Dayah Hotel, on the one side of Aroma Café was attacked in January 2017. Security guards, customers, neighbours, motorists and pedestrians on Maka-al-Mukarrama Avenue all fell victims. There was a massive damage to properties.
SYL and Siyad hotels, located opposite the main entrance to Villa Somalia, the state house in the capital, have not been spared either by the multiple blasts. Whereas one would have expected the proximity to the presidential palace to be a shield, it actually makes them more vulnerable as they are patronised by the people the jihadists would like to harm.
With every attack, comes media attention, especially because of the proximity to Villa Somalia, highlighting the jihadists’ possible ability to penetrate the most protected zone in Mogadishu.
Both SYL and Siyad hotels have been repaired many times and parts of them still bear the scars.
At the second main entrance to Villa Somalia, stands the headquarter of the Somali Women Association (SWA), facing the National Theatre. Both are landmarks at the end of Maka-al-Mukarrama Avenue and attacks have occurred in or around them.
The most serious was a series of explosions that targeted The Village, a popular eatery within the perimeter of the SWA building. It is a privately-owned business, but was targeted because it was established by a Somali diaspora, Mr Ahmed Jama, who dared to invest in the largely violent city.
Mr Jama repeatedly stated that he would not be scared by any attacks. “No matter how hostile attacks against The Village are, I will not withdraw my desire to initiate business in Mogadishu,” Mr Jama told the media, following repeated attacks on The Village.
He maintains his eateries in various Mogadishu locations, in defiance of threats from the extremists.
Mother of five
The explosions have also hit many other lodging facilities near Maka-al-Mukarrama Avenue. They included The Central Hotel, a short distance from the Hawa Tako Monument. The attack that combined a car explosion and a suicide bomber, killed many and wounded scores of others, including the hitherto Deputy Prime Minister, Mr Mohamed Omar Arte.
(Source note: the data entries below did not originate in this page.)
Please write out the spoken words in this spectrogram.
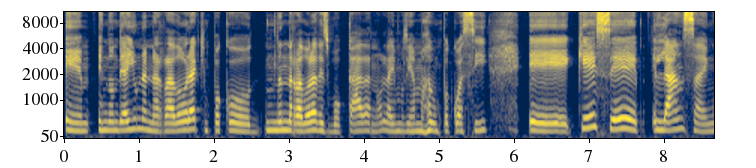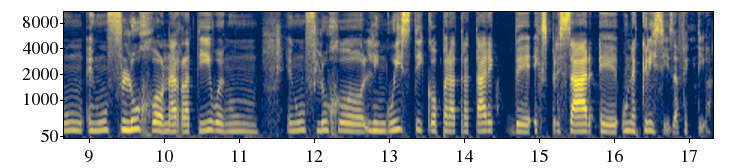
em, en donde hay una narradora que un poco, una narradora desbocada, ¿no? La hemos llamado un poco así, eh, que se lanza en un, en un flujo narrativo, en un, en un flujo lingüístico para tratar de expresar eh, una crisis afectiva.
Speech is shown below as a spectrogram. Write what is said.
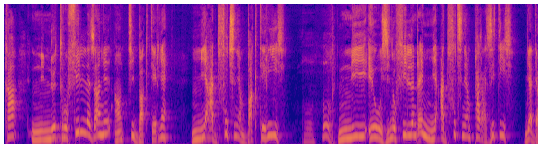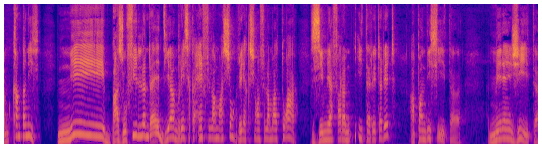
Ka ny neutrophile zany anti-bacterien, miady fotsiny amin'ny bacterie izy. Ny eosinophile ndray miady fotsiny amin'ny parasite izy, miady amin'ny kankana izy. Ny basophile ndray dia miresaka inflammation, réaction inflammatoire, ze miafara ny hita retraretra, appendicite, meningite,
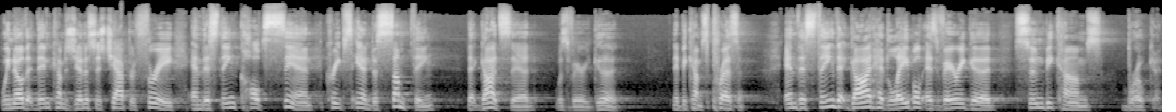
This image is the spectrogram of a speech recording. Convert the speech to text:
we know that then comes Genesis chapter 3, and this thing called sin creeps into something that God said was very good. And it becomes present. And this thing that God had labeled as very good soon becomes broken,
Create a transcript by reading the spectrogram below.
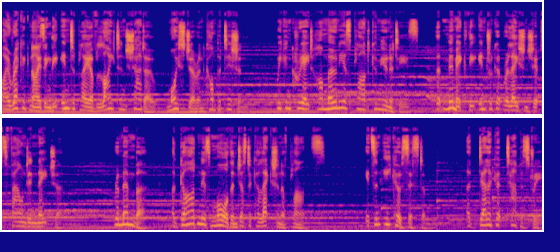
By recognizing the interplay of light and shadow, moisture and competition, we can create harmonious plant communities that mimic the intricate relationships found in nature. Remember, a garden is more than just a collection of plants. It's an ecosystem, a delicate tapestry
Strangely enough, the suicide bomber that hit the hotel was said to be a mother of five and a member of the Somali diaspora in the Netherlands. Others who participated in the suicide missions included Somali jihadists from the US and Germany.
Wadnaha, Soddonka and Warshadaha are the other major traffic ways in Mogadishu, but the Al-Shabaab attacks on them pale into oblivion compared to those that have targeted Maka-al-Mukarrama Avenue.
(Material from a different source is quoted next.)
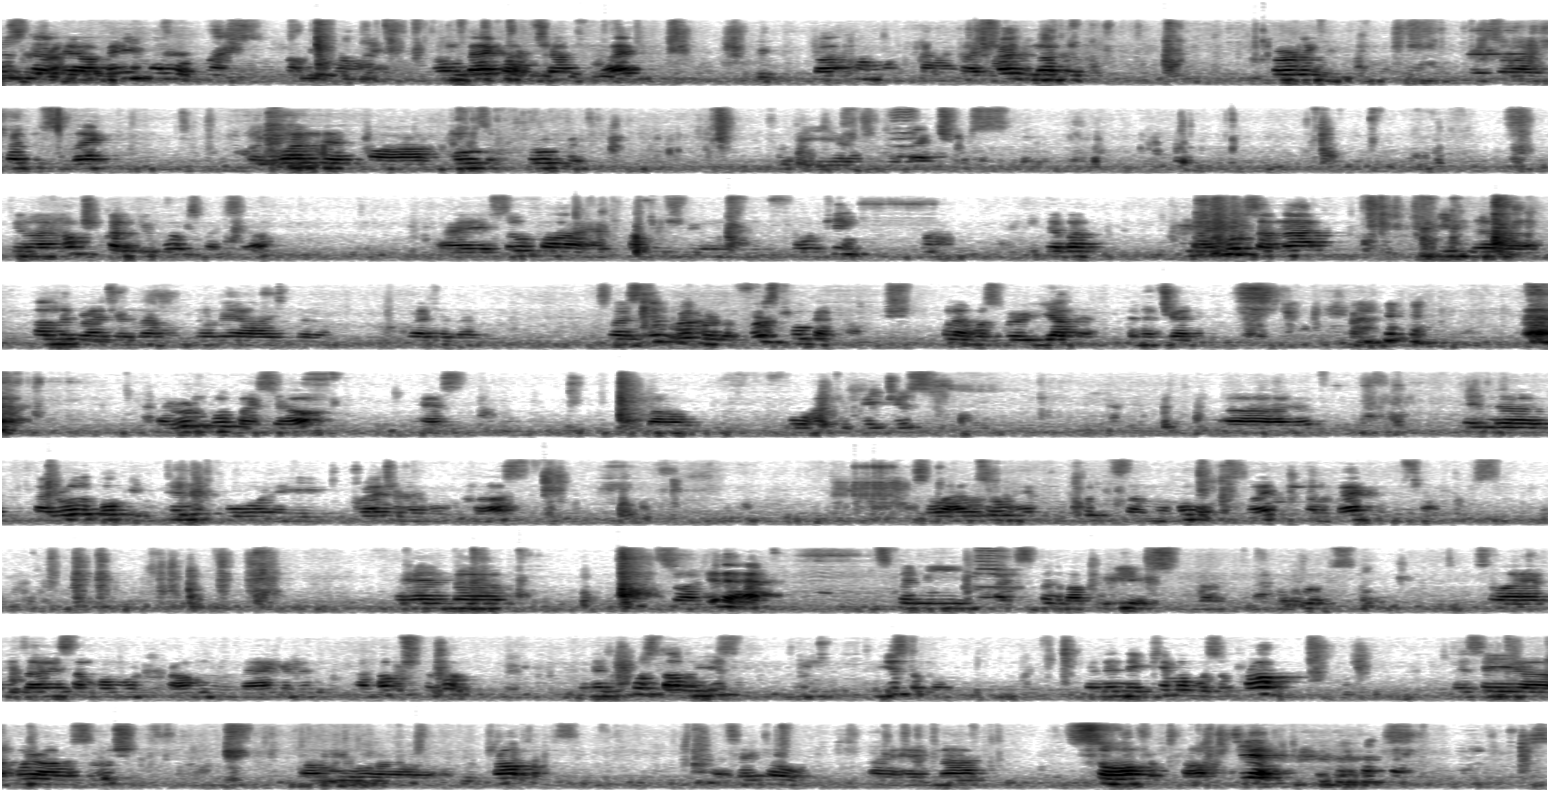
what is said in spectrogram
notice that there are many homeworks on back of the chapter, right? But um, I try to not to burden you. And so I try to select the one that are most appropriate to the, uh, to the lectures. You know, I published quite a few books myself. I, so far, I have published in fourteen. Yeah, but my books are not in the undergraduate level, you know, they are in the graduate level. So I still remember the first book I published when I was very young and energetic. I wrote a book myself, has about four hundred pages. Uh, and uh, I wrote a book intended for a graduate level class. So I also have to put some homework, right, on the back of the chapters. And uh, so I did that. It spent me, I spent about two years. So I have designed some homework problems in the back, and then I published the book. And then people started to use, to use the book. And then they came up with a problem. They say, uh, where are the solutions of your, uh, your problems? I say, oh, I have not solved the problem yet.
The bombing of the roads linking to Maka-al-Mukarrama Avenue reached a climax on October 14 last year when a lorry packed with explosives struck the Zoppe junction, killing at least 587 people and affecting more than 1,000 others, not to mention the massive damage to properties. A monument has since been erected in remembrance of the the calamity.